The Equality Budgeting Campaign makes regular appearances in the media. Follow the debate here:
Column: Human rights should be placed at the heart of budgetary decisions
Around 6.9 per cent of the Irish population live in consistent poverty; in order to break the cycle and support dignified living, the government needs to listen to the people affected, writes Saoirse Brady.
The very measures capable of shedding light on how to more fairly distribute the burden of austerity, and thereby counter inequality, are simply missing in the Irish context. Other jurisdictions, such as the UK, regularly conduct impact assessments and analyses to inform decisions concerning the public finances.
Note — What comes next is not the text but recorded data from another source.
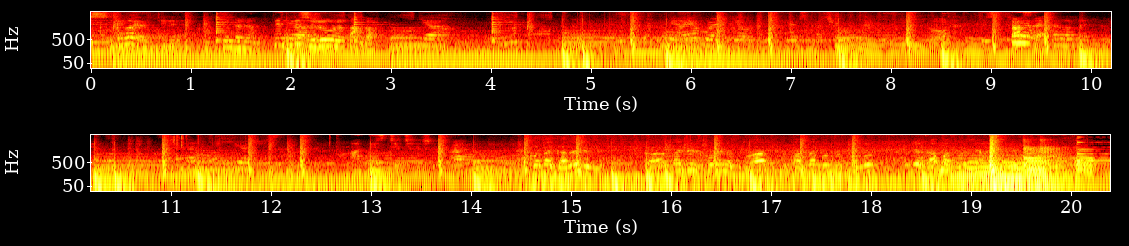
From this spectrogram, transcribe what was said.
ze hield dus heel erg dille. Beneran. This this is rural tangga. Ja. I mean, I am wearing heels. Here's much more. That's yeah, it. I love it. Yeah. And then here's Ah, this stitch. Right? 거다 가다 주지 가다 주지 거기는 스마트 받다 보도 별로 이제 남았어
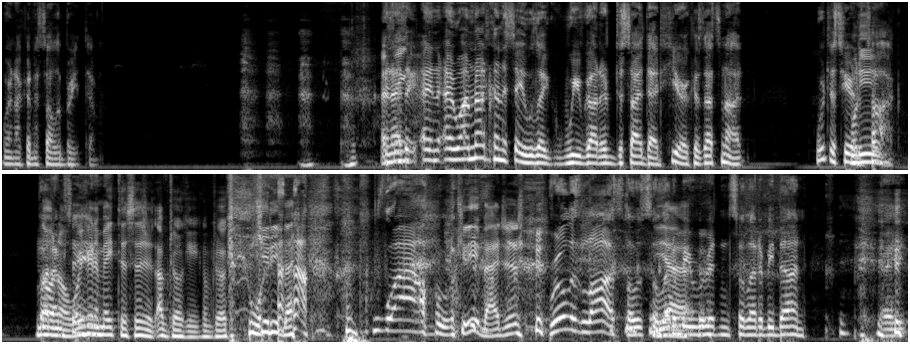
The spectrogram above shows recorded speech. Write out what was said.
we're not going to celebrate them. and I think, and, and I'm not going to say like we've got to decide that here because that's not. We're just here to you- talk. No I'm no we're gonna make decisions i'm joking i'm joking can you imagine, Wow, can you imagine? rule is law, so so let Yeah. it be written, so let it be done. Right.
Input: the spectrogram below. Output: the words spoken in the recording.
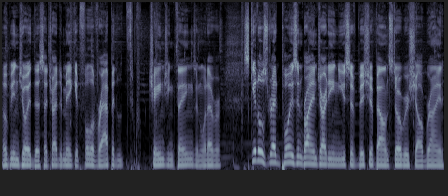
I hope you enjoyed this. I tried to make it full of rapid th- changing things and whatever. Skittles, Red Poison, Brian Jardine, Yusuf Bishop, Alan Stober, Shell Bryan,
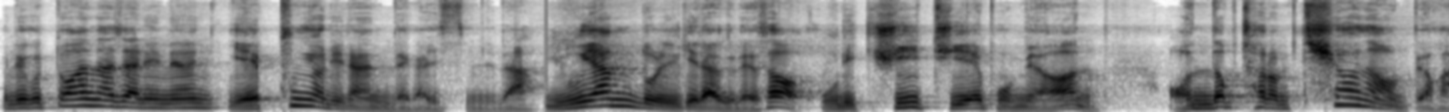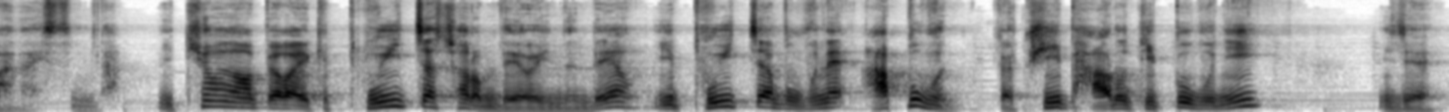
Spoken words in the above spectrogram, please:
그리고 또 하나 자리는 예풍혈이라는 데가 있습니다. 유양돌기라 그래서 우리 귀 뒤에 보면 언덕처럼 튀어나온 뼈가 하나 있습니다. 이 튀어나온 뼈가 이렇게 V자처럼 되어 있는데요. 이 V자 부분의 앞부분, 그러니까 귀 바로 뒷부분이 이제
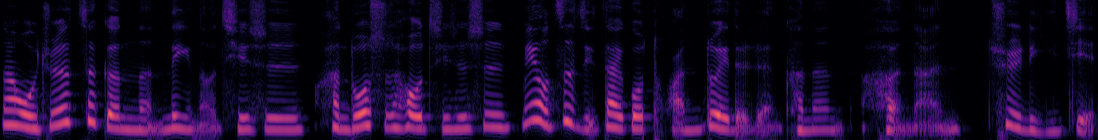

Not so in the Irish case. Budgets are devised in secret by four men (the self-styled “Economic Management Council” comprising the two Finance ministers and leader and deputy leader of the country), are completed with minimal consultation with the public and the legislature, and are devoid of analysis. By comparison, the Scottish budgetary process involves the publication of a draft budget (which can be debated before it is finalised), and an in-depth analysis of the equality impact of the budget. Research is done on the effects of budgetary measures on certain sections of Scottish society, and is presented alongside the budget on the Scottish Government’s website.
Read More: The Journal, 9th June 2013
A small group of skipping Santas took their place in front of Mr Kenny’s office. Dr Clara Fischer of the Irish Feminist Network said they were protesting against another harsh Budget.
“We decided to skip here today because so many families will have to skip Christmas this year,” she said.
Calling for equality-proofing of future Budgets, a practice adopted in other countries, Dr Fischer added: “We’re being told equality proofing has to be sidelined because of our current economic situation but that is precisely why equality needs to be maintained.”
Read more: The Independent, 18th December 2012
Anti-poverty campaigners have long called for Budgets to be poverty-proofed. This means looking at distributional outcomes prior to making decisions and informing the public of distributional outcomes in the Budget statement. Hard to imagine, but this is what accountable governments do.
Read it here: The Journal, 12th December 2012
Political editor Stephen Collins (Opinion, December 1st) stated “the Irish State has managed better than any other in the EU to protect the most vulnerable sectors in society from the worst hardships” endured during the course of fiscal correction.
Given that successive governments have refused to undertake impact analyses, which would provide information on how “vulnerable sectors” have fared since the beginning of the economic crisis, it is difficult to accept Collins’s statement, nevermind the certainty it seeks to convey.
The truth is that the State does not know how different sections of Irish society are impacted by governments’ economic policies, as the relevant disaggregated data haven’t been collected, and impact assessments have not been conducted.
Read it here: Irish Times, 5th December 2012
Ireland’s next budget is only around the corner, and people all over the country are bracing themselves for what is set to be another harsh exercise in cuts and tax increases. While much of this will be presented in abstract terms – a few percentages increased here, a few numbers decreased there – the very real effects of Budget 2013 will be keenly felt, especially by those already marginalised within our society.
Read it here: Progressive Economy @ TASC, 29th November 2012
Today, on International Day for the Eradication of Poverty, the Equality Budgeting Campaign has called on the Government to introduce measures “to put a halt to the growing inequality and poverty seen in Ireland since the beginning of the economic crisis”. The campaign coalition, which includes lone parent groups, disability organisations, migrant organisations, trade unions and women’s groups, among others, says that it is possible for the Government to reverse the current trend toward increased hardship for the poorest people living in Ireland…
Read it here: Politico, 17th October 2012
A chara, – Successive governments have, since the onset of the economic crisis, overseen economic policies that disproportionately affect certain sections of Irish society. This is captured by studies undertaken by independent think-tanks, economists, and policy analysts, which clearly highlight the disadvantaging of women, people with disabilities and low income households, among others…
Read it here: Irish Times, 8th October 2012
RECENTLY THE FAWCETT Society, the leading civil society organisation working toward the amelioration of gender inequalities in the UK, launched its campaign against the disproportionate effects of austerity on women…
Read it here: The Journal, 14th September 2012